Among the names mentioned was Ben Cousins.
‘They were spoken to by the coach, and the players responded that there was nothing to worry about.’
Although Gillard’s report was damning, no action was ever taken against club officials as the findings were only permitted to recommend punishment for incidents that took place after 2007 when the drug saga had mostly resided.
It marks the first time Cousins has returned to the field since retiring in 2010, overcoming a drug addiction and spending time in jail over possession of methamphetamine
Fallen AFL star Ben Cousins has been spotted posing for a photograph with a glamorous fan as the recovering ice addict begins his new career in park football
THE TROUBLED LIFE AND TIMES OF BEN COUSINS:
1996 – Makes AFL debut with West Coast and is named the league’s Rising Star
2001 – Named club captain of West Coast at age 23
2002 – Breaks his arm falling down a flight of stairs at a nightclub months after punching his teammate Daniel Kerr
2005 – (May) Is quizzed by police about association with underworld identities
– (September) Wins Brownlow medal as the AFL’s best and fairest player
Cousins after the 2006 AFL Grand Final
2006 – (February) Swims across a Perth river to escape a booze bus
– (September) Wins AFL premiership with the Eagles

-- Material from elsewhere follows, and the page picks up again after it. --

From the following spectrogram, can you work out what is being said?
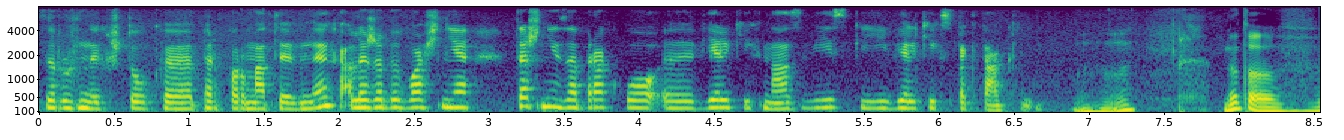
z, różnych sztuk e, performatywnych, ale żeby właśnie też nie zabrakło e, wielkich nazwisk i wielkich spektakli. Mhm. No to w,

– (December) Is arrested after passing out in front of Melbourne’s Crown Casino and spends four hours in jail
2007 – (March) Suspended by West Coast after missing training session
– (April) Goes to a drug rehabilitation facility in the US

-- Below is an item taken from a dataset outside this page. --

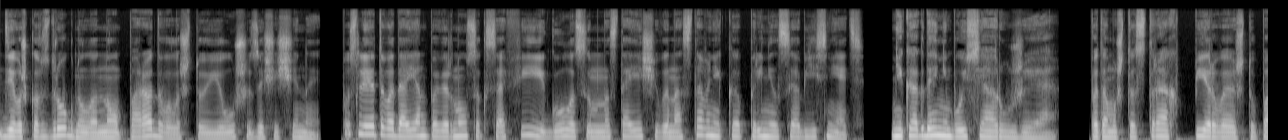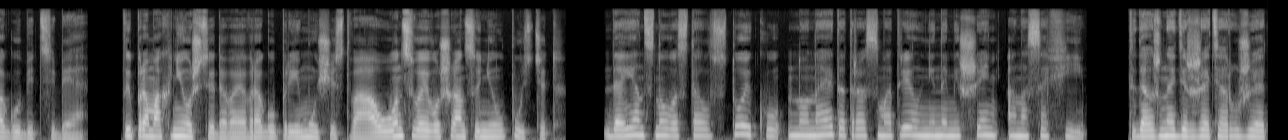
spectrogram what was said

– (October) Revealed to have visited fellow Eagles legend Chris Mainwaring twice on the night he died of a drug overdose
– (October) Arrested and charged with drug offences that are later dropped
– (November) Eventually sacked by West Coast and banned from the AFL for one year

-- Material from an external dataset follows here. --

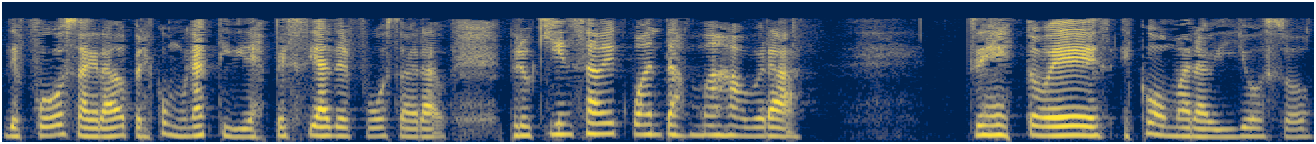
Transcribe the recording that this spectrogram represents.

2008 – AFL re-registers Cousins and he is signed by Richmond
2010 – Retires from the AFL but releases autobiography and documentary
Cousins has been charged with drug possession and refusing a drug test in 2007, but the charges were later dropped
2015 – Arrested three times before leading police on a slow-speed car chase
2016 – (June) Spotted behaving erratically and directing traffic on a highway
– (October) In and out of court over drug offences and breaches a restraining order taken out by his ex-partner
2018 – (January) Released from jail on parole just 10 months into his sentence
He takes up a community support role with the West Coast Eagles – a requirement of his parole conditions
– (May): Reports emerge he hasn’t been seen at the club for a month
The club confirms the he told officials in April he no longer wanted the job
– (August) Arrested and charged with drug possession and breaching a restraining order
2019 – (February) He was fined $1,750 for possessing meth and hiding it up his anus while in jail
(March) Cousins pleaded not guilty to 14 offences in court, including breaching a family violence restraining order and a count each of aggravated stalking and threatening to injure, endanger or harm
(April) Cousins is arrested in Perth with a Cousins is released from jail on bail after eight months inside.
2020 – (March) Tell-all documentary Coming Clean goes to air – Cousins opens up about his meth addiction and time behind bars.
(April) Cousins is arrested in Perth after allegedly being caught with 2.5grams of methamphetamine while asleep beside his car.
He is remanded in custody after pleading guilty to possessing methamphetamine and incurring a $1500 fine.
He is also charged with aggravated stalking of his ex-partner, Maylea Tinecheff.
(October) Cousins pleads not guilty to aggravated stalking and 20 counts of breaching a family violence restraining order relating to his ex-partner.
(November) He is convicted of stalking his ex-partner but acquitted by a Perth court of restraining order breaches. He is sentenced to seven months jail, which is backdated to April.
He is released from Hakea prison in late November.
2021 – Cousins returns to the footy field playing for the Queens Park Bulldogs in Perth’s Metro Football League